The assessment was commissioned by Tesco to be conducted by an independent human rights consultancy Impactt. The assessment of migrant workers’ rights was made with additional intelligence internally and from suppliers.
Impactt found that in both Malaysia and Thailand, allegations included passport retention, unexplained and illegal wage reduction, heavy indebtedness to labour brokers, and excessive overtime work.
The findings were based on interviews with 168 migrant workers in Malaysia and 187 migrants workers in Thailand.
In Malaysia specifically, 68 Indonesian and 171 Nepali workers have had their passports withheld, which is a crime. All passports have since been returned to their rightful owners.
In response, Tesco has developed a plan to investigate further, including detailed examinations of specific allegations, setting up support lines and grievance mechanisms for agency workers in their native language, and additional guidelines to ensure workers have access to their passports whenever needed.
Tesco will also be training their managers on diversity and inclusion, review and improve accommodation and worker welfare audits, provide all pending payments in full, and shift to hiring migrant workers directly so that they will no longer need to rely on agencies which can lead to abuse outside of Tesco’s control.
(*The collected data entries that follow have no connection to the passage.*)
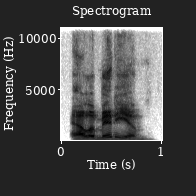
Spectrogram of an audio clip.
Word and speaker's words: aluminium: After all, aluminum gets an extra syllable, doesn't it? Aluminium.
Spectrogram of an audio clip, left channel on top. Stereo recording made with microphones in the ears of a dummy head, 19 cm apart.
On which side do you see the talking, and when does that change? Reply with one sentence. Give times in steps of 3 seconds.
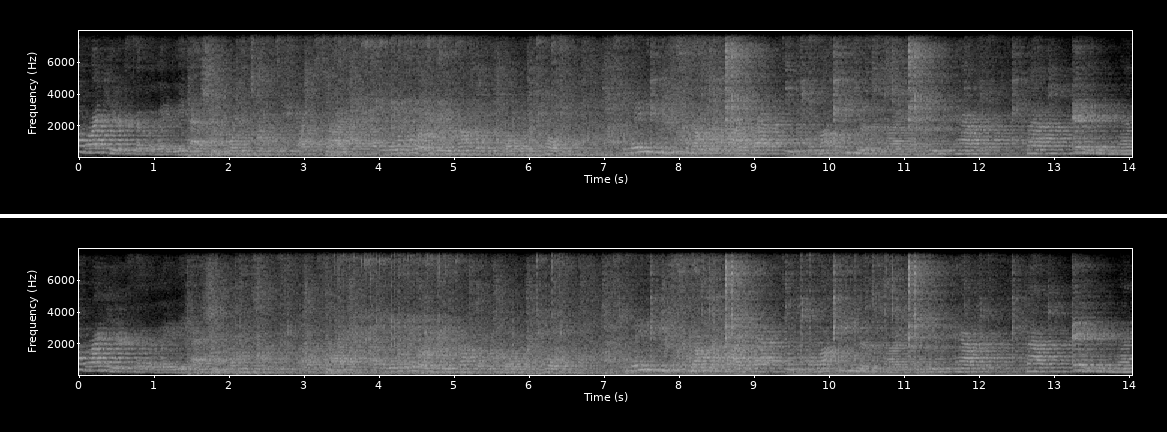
You can hear the talking on the left from 0 s, in the centre from 6 s and on the right from 9 s.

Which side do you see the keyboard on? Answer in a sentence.
In this clip you hear the keyboard on the right.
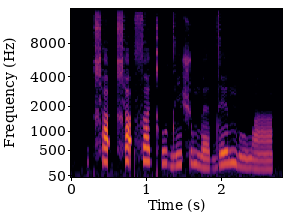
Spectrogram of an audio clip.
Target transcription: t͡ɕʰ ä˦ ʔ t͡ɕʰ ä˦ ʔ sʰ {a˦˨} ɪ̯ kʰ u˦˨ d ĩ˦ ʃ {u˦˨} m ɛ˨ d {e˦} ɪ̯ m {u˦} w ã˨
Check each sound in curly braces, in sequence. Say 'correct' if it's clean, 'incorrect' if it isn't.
correct, correct, correct, incorrect

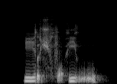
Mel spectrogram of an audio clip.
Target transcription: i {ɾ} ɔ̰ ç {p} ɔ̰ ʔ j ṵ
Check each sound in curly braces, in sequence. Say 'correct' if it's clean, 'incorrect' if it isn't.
correct, incorrect

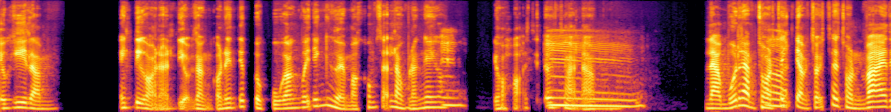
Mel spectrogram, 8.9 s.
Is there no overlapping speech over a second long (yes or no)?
yes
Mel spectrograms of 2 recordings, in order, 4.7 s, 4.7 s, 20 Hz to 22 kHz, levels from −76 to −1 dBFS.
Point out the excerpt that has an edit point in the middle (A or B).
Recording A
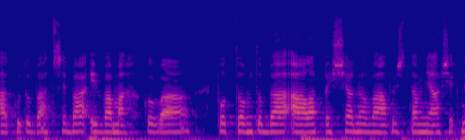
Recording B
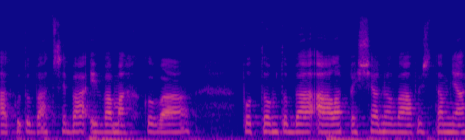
A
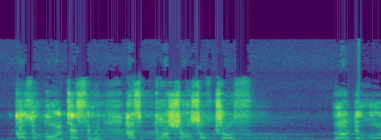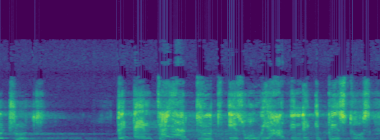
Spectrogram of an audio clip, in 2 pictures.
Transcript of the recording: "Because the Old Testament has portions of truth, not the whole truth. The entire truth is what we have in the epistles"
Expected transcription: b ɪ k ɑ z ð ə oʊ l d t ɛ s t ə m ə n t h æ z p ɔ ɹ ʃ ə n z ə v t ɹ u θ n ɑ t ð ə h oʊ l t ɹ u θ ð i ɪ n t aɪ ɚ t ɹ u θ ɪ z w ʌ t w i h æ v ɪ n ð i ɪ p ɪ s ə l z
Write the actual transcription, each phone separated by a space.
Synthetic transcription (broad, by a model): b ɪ k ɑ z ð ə oʊ l d t ɛ s t ə m ə n t h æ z p ɔ ʃ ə n s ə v t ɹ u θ n ɑ t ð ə h oʊ l t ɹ u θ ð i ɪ n t aɪ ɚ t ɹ u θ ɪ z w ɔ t w i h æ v ɪ n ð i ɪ p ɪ s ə l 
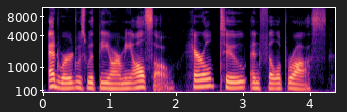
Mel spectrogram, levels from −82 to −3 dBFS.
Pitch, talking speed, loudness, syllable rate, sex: 175 Hz, 150 wpm, -19 LUFS, 4.1 syllables/s, female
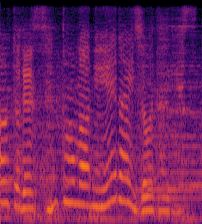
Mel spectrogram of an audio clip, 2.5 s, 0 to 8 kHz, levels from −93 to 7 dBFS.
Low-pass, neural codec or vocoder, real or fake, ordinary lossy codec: 7.2 kHz; codec, 32 kHz, 1.9 kbps, SNAC; fake; none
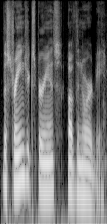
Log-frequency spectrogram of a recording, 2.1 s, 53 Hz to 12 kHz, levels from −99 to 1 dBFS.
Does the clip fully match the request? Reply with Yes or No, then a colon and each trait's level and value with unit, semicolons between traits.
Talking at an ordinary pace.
Yes: average, 170 wpm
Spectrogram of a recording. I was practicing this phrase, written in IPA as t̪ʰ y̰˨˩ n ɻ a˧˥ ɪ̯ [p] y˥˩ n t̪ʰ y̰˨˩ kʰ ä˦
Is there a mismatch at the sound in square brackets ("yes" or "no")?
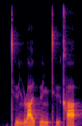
no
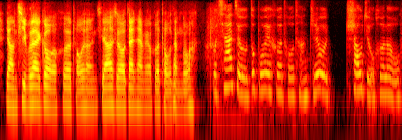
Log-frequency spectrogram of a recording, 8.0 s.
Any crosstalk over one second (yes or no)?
no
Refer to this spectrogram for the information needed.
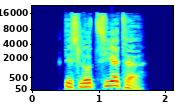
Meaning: inflection of disloziert: 1. strong/mixed nominative/accusative feminine singular 2. strong nominative/accusative plural 3. weak nominative all-gender singular
- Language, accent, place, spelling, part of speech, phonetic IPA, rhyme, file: German, Germany, Berlin, dislozierte, adjective / verb, [ˌdɪsloˈt͡siːɐ̯tə], -iːɐ̯tə, De-dislozierte.ogg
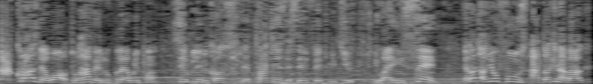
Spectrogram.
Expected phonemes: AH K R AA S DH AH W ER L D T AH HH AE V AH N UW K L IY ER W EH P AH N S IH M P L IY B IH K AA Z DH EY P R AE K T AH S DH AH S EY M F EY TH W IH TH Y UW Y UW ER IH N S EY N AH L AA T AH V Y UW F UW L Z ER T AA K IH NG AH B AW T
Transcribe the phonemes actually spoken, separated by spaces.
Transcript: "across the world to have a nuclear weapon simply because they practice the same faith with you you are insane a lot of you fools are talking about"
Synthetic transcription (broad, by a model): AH K R AA S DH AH W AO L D T AH HH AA V AH N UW K L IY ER W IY P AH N S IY M P L IY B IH K AA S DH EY P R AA T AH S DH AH S EY M F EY T W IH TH Y UW Y UW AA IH N S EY N AH L AA T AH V Y UW F UW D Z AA T AA K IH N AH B AW T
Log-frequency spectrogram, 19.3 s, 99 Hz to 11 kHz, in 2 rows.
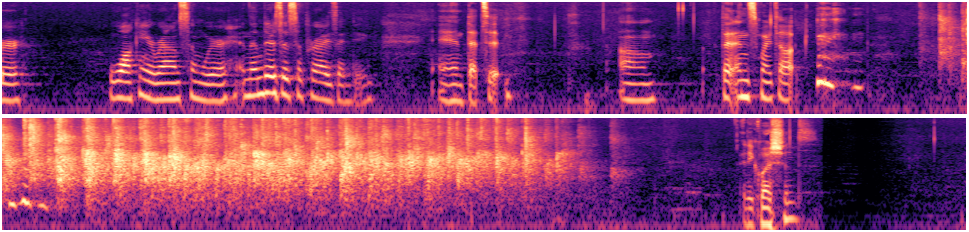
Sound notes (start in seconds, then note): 8.1 giggling; 9.2 audience clapping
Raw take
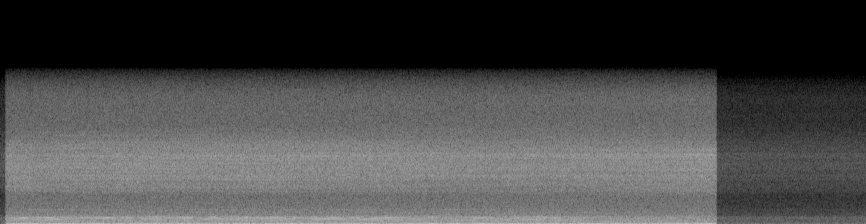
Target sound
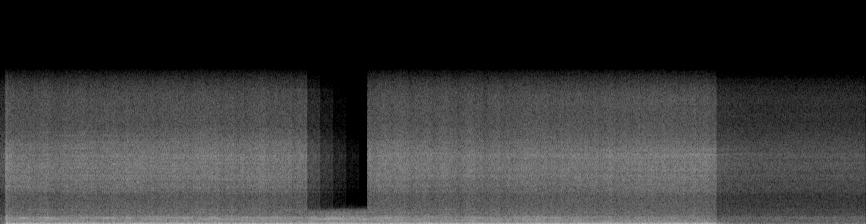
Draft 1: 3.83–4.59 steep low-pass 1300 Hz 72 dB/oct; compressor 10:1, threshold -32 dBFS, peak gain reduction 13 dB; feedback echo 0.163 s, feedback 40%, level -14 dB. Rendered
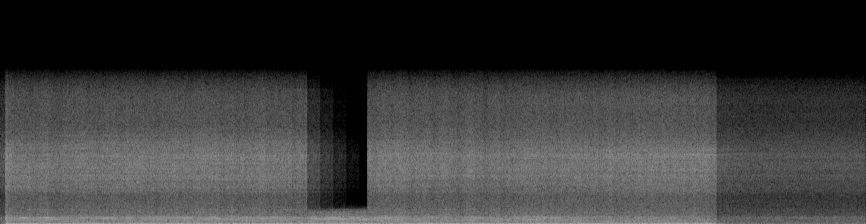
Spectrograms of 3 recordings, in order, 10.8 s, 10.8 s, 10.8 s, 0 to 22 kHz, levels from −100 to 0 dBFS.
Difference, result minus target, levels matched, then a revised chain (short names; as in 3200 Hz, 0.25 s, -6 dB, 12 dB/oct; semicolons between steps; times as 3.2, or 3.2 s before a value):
125 Hz band -4.5 dB
3.83–4.59 steep low-pass 1300 Hz 72 dB/oct; compressor 10:1, threshold -32 dBFS, peak gain reduction 13 dB; dynamic EQ 100 Hz, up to +8 dB, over -54 dBFS, Q 0.75; feedback echo 0.163 s, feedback 40%, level -14 dB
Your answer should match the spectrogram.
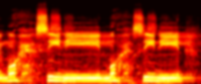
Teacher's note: وسنزيد المحسنين وسنزيد المحسنين جو ہے ہا کی آواز آنی چاہیے، اس کو ہم نے موٹا محسنین نہیں کرنا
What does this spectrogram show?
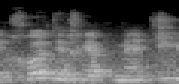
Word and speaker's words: Grote Griepmeting: Influenza Survey, which is in Dutch is pronounced the Grote Griepmeting.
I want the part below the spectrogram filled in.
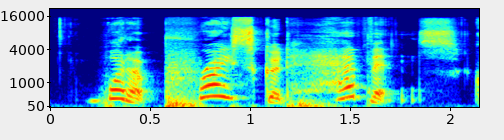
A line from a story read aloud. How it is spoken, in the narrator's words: cried Passepartout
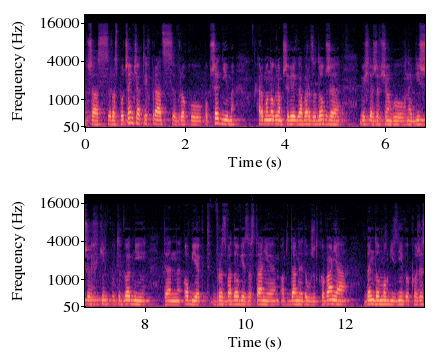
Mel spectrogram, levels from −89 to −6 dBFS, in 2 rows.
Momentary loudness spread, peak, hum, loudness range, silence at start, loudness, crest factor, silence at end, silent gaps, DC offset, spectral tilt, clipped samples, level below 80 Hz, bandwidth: 9 LU; -10 dBFS; none; 2 LU; 0 s; -27 LUFS; 16 dB; 0 s; none; under 0.1%; -6.5 dB/octave; under 0.1%; -54 dBFS; 16 kHz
Anne is an advocate of sustainable living and the circular economy, and has managed to mum-nag the team into using reusable containers to tapau food. She is also a proud parent of 4 cats and 1 rabbit.